──────── Extracted data ────────

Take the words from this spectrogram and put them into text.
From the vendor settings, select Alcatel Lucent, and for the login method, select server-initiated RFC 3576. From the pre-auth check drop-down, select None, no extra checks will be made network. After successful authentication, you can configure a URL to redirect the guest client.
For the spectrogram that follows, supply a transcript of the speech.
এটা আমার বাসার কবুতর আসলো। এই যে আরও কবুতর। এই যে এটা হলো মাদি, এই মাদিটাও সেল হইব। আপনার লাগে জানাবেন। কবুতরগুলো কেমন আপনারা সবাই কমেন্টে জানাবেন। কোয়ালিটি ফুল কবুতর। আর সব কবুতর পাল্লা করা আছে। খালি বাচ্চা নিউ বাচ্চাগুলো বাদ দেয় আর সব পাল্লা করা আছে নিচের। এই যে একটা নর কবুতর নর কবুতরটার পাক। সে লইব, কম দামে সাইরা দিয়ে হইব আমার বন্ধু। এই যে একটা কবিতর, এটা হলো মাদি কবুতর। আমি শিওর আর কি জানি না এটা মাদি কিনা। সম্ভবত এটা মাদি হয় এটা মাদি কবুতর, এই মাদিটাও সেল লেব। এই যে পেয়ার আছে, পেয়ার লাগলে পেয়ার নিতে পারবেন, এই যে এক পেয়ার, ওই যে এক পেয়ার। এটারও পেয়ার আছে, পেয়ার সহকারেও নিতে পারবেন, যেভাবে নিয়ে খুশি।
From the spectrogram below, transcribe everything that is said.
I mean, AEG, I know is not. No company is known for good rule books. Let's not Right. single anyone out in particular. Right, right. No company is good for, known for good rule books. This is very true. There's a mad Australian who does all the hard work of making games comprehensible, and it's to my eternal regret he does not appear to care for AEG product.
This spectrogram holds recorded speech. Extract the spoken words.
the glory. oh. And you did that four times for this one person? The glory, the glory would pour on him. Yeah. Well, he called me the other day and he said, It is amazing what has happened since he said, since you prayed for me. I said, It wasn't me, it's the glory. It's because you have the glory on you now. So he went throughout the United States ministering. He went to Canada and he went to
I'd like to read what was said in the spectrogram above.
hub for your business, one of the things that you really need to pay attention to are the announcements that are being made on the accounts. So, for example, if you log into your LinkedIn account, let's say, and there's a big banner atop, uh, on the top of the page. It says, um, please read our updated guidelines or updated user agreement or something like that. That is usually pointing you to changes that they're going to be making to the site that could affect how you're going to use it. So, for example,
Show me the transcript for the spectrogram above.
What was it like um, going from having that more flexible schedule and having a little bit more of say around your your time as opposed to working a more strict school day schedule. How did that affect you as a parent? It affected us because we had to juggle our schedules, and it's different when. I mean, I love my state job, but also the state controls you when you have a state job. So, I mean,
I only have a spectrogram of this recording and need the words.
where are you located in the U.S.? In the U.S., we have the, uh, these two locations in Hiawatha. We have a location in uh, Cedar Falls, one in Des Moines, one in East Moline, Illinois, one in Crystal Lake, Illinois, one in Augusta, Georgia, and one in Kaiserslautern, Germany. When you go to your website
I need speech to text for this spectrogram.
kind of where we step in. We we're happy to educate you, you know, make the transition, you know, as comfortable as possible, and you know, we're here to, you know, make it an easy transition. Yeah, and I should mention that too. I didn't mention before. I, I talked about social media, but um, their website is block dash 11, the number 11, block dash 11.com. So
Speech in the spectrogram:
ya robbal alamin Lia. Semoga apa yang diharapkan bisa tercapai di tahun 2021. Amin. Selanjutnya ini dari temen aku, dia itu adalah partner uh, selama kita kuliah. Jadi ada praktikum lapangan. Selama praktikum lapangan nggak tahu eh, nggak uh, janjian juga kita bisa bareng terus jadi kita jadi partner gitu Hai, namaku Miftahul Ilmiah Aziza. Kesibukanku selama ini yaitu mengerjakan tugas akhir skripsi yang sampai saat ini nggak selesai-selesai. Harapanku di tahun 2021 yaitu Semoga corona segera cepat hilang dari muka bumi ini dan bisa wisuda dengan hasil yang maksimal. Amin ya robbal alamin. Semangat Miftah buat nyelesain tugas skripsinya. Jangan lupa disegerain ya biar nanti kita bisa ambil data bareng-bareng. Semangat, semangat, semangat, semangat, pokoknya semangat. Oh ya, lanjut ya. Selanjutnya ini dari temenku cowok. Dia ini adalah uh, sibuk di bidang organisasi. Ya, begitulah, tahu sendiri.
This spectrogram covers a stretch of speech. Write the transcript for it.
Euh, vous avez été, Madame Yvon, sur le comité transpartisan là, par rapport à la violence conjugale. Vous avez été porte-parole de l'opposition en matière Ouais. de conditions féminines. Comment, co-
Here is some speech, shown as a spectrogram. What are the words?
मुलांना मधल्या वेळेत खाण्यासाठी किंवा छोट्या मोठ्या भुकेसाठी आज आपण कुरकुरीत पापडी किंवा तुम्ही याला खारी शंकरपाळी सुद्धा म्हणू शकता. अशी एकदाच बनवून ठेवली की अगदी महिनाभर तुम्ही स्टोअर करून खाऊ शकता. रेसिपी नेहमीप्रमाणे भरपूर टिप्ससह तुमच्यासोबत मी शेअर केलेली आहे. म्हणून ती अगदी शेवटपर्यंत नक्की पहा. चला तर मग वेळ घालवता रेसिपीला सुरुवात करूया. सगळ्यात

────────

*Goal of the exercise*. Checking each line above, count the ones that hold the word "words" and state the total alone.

*Written response*. 4